There are two types replication events:
- Statement based – these are the write operations. They written to the binary log as SQL statements.
- Row based – these are the row changes and they are written to the binary log as complete copies of the rows.
On the master
As updates occur, the events are written sequentially to the binary log for the slave to read later. Writes on the master are actually buffered to improve performance for when the slave is reading them as well as being written to the binary log.
The binlog dump thread – when the slave connects to the master, the master opens up a thread for the connection from the slave. This thread is just like any other thread however the difference will be that it will be typically opened using a dedicated user set up for the replication process and it just handles notifying the slave of changes and sending the binary log contents to it as it connects.
On the slave
When replication is started, two threads are created on the slave:
The I/O thread – When you call START SLAVE on a slave server, the slave creates this thread which connects to the master and requests a copy of the master’s binary log.
The SQL thread – this thread reads the relay log (written by the IO thread) and applies the changes to the database as quickly as possible.
If you want to check the status of the IO thread, run “show slave status\G” on the slave:
- Master_Log_File – the last binary log file copied from the master.
- Read_Master_Log_Pos – the binary log from the master is copied over to the relay log on the slave up to the position listed.
If you want to see the status of the SQL thread on the slave, again using “show slave status\G”
mysql> show slave status\G *************************** 1. row *************************** Slave_IO_State: Waiting for source to send event Master_Host: 192.168.100.101 Master_User: replica Master_Port: 3306 Connect_Retry: 60 Master_Log_File: mysql-bin.000004 Read_Master_Log_Pos: 1061 Relay_Log_File: mysql-relay-bin.000002 Relay_Log_Pos: 324 Relay_Master_Log_File: mysql-bin.000004 Slave_IO_Running: Yes Slave_SQL_Running: Yes Replicate_Do_DB: Replicate_Ignore_DB: Replicate_Do_Table: Replicate_Ignore_Table: Replicate_Wild_Do_Table: Replicate_Wild_Ignore_Table: Last_Errno: 0 Last_Error: Skip_Counter: 0 Exec_Master_Log_Pos: 1061 Relay_Log_Space: 533 Until_Condition: None Until_Log_File: Until_Log_Pos: 0 Master_SSL_Allowed: No Master_SSL_CA_File: Master_SSL_CA_Path: Master_SSL_Cert: Master_SSL_Cipher: Master_SSL_Key: Seconds_Behind_Master: 0 Master_SSL_Verify_Server_Cert: No Last_IO_Errno: 0 Last_IO_Error: Last_SQL_Errno: 0 Last_SQL_Error: Replicate_Ignore_Server_Ids: Master_Server_Id: 1 Master_UUID: cbaf3d1a-2261-11ec-b14c-0800274fb032 Master_Info_File: mysql.slave_master_info SQL_Delay: 0 SQL_Remaining_Delay: NULL Slave_SQL_Running_State: Replica has read all relay log; waiting for more updates Master_Retry_Count: 86400 Master_Bind: Last_IO_Error_Timestamp: Last_SQL_Error_Timestamp: Master_SSL_Crl: Master_SSL_Crlpath: Retrieved_Gtid_Set: Executed_Gtid_Set: Auto_Position: 0 Replicate_Rewrite_DB: Channel_Name: Master_TLS_Version: Master_public_key_path: Get_master_public_key: 0 Network_Namespace: 1 row in set, 1 warning (0.00 sec)

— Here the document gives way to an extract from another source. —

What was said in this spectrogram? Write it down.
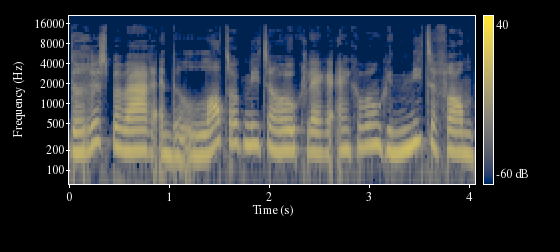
de rust bewaren en de lat ook niet te hoog leggen. En gewoon genieten van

- Relay_Master_Log_File – this is the relay log (binary log from the master) that SQL thread is currently processing.
- Exec_Master_Log_Pos – the position in the binary log currently being executed.
Replication lag occurs when the slaves cannot keep up with the updates occurring on the master. Unapplied changes accumulate in the slaves’ relay logs and the version of the database on the slaves becomes increasingly different from that of the master.
Replication lag is caused when either the I/O Thread or SQL Thread cannot cope with the demands placed upon it. If the I/O Thread is suffering, this means that the network connection between the master and its slaves is slow. You might want to consider enabling the slave_compressed_protocol to compress network traffic or speaking to your network administrator.
The solution to detect Replication lag is use the command SHOW MASTER STATUS\G and SHOW SLAVE STATUS\G. Both two commands will give you the reason cause of the error.
mysql> show master status\G *************************** 1. row *************************** File: mysql-bin.000004 Position: 1967 Binlog_Do_DB: replicadb Binlog_Ignore_DB: Executed_Gtid_Set: 1 row in set (0.00 sec)